Wellington: A commanding knock of 90 by Ambati Rayudu saw India wrap up their one-day international series against New Zealand 4-1 when they won Sunday's final match in Wellington by 35 runs.
Rayudu rescued India from a disastrous start when the visitors were four for 18, steering his side to 252.
New Zealand's top order also went cheaply, before a 67-run stand by Kane Williamson and Tom Latham for the fourth wicket.
But after they went in quick succession Yuzvendra Chahal led a spin assault that saw the hosts all out for 217, with Chahal taking three lbw decisions for 41.
When Rohit Sharma won the toss and elected to bat the pressure was on India to bounce back from their paltry 92-run defeat in the fourth ODI.
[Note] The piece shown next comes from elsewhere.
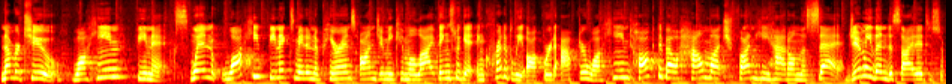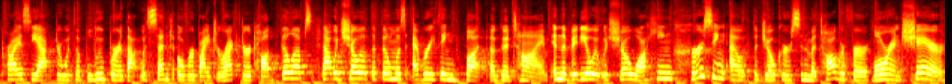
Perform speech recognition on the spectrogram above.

For a time it looked as if another failure was looming when Matt Henry and Trent Boult ripped out the first four wickets in under 10 overs.
But when the swing bowlers were taken out of the equation, Rayudu and Vijay Shankar toyed with the attack as New Zealand used another five bowlers in a fruitless search for a wicket.
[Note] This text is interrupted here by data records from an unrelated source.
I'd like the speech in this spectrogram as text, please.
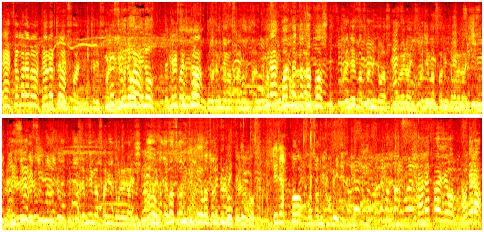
eh, serre-moi la main, t'es avec mon téléphone, mon téléphone. Il est, il est là, il est là. T'inquiète pas, il est là. Prévenez ma famille, prévenez ma famille. On va le mettre dans ta poche. Prenez ma famille dans, la, dans le live, prenez ma famille dans le live, s'il vous plaît. T'es sûr Prévenez ma famille dans le live, s'il vous plaît. Ah, on, va s'en occuper, on va s'en occuper, t'inquiète pas. T'énerve pas, on va s'en occuper. Je suis avec toi, Jérôme, on est là.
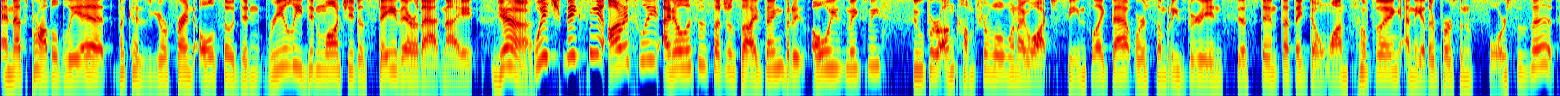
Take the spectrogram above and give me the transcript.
and that's probably it because your friend also didn't really didn't want you to stay there that night. Yeah. Which makes me honestly, I know this is such a side thing, but it always makes me super uncomfortable when I watch scenes like that where somebody's very insistent that they don't want something and the other person forces it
They put on 98 for the fifth wicket before Shankar was run out at 45 through miscommunication.
Rayudu faced 84 deliveries to reach 44 and only 27 balls for his remaining 46 runs in an innings that included eight fours and four sixes.
He had a life on 60 when dropped by Boult and was eventually removed when Henry, New Zealand's most successful bowler, came back for his second spell.
Hardik Pandya provided late fireworks for India with 45 off 22 deliveries, while Henry finished with four for 35.
The New Zealand top order did not fare well with Colin Munro, recalled to replace an injured Martin Guptill, bowled on 24 after failing to make the most of his lifeline.
Ross Taylor faced four balls for one run before he was given out lbw and walked off without seeking a review only for television replays to show the ball would have missed the stumps.
It left New Zealand at three for 38 when Latham joined Williamson and grafted away for more than 15 overs.
Williamson went for 39 and Latham followed three overs later for 37.
James Neesham threatened to get New Zealand up to their target when he whacked 44 off 32 deliveries before inexplicably running himself out.
When India fruitlessly appealed for a leg before decision, Neesham stepped out of his crease in search of a possible leg bye, unaware the ball had been picked up by wicketkeeper MS Dhoni who had an easy shot at the stumps.
The series now moves on to three Twenty20 matches beginning in Wellington on Wednesday.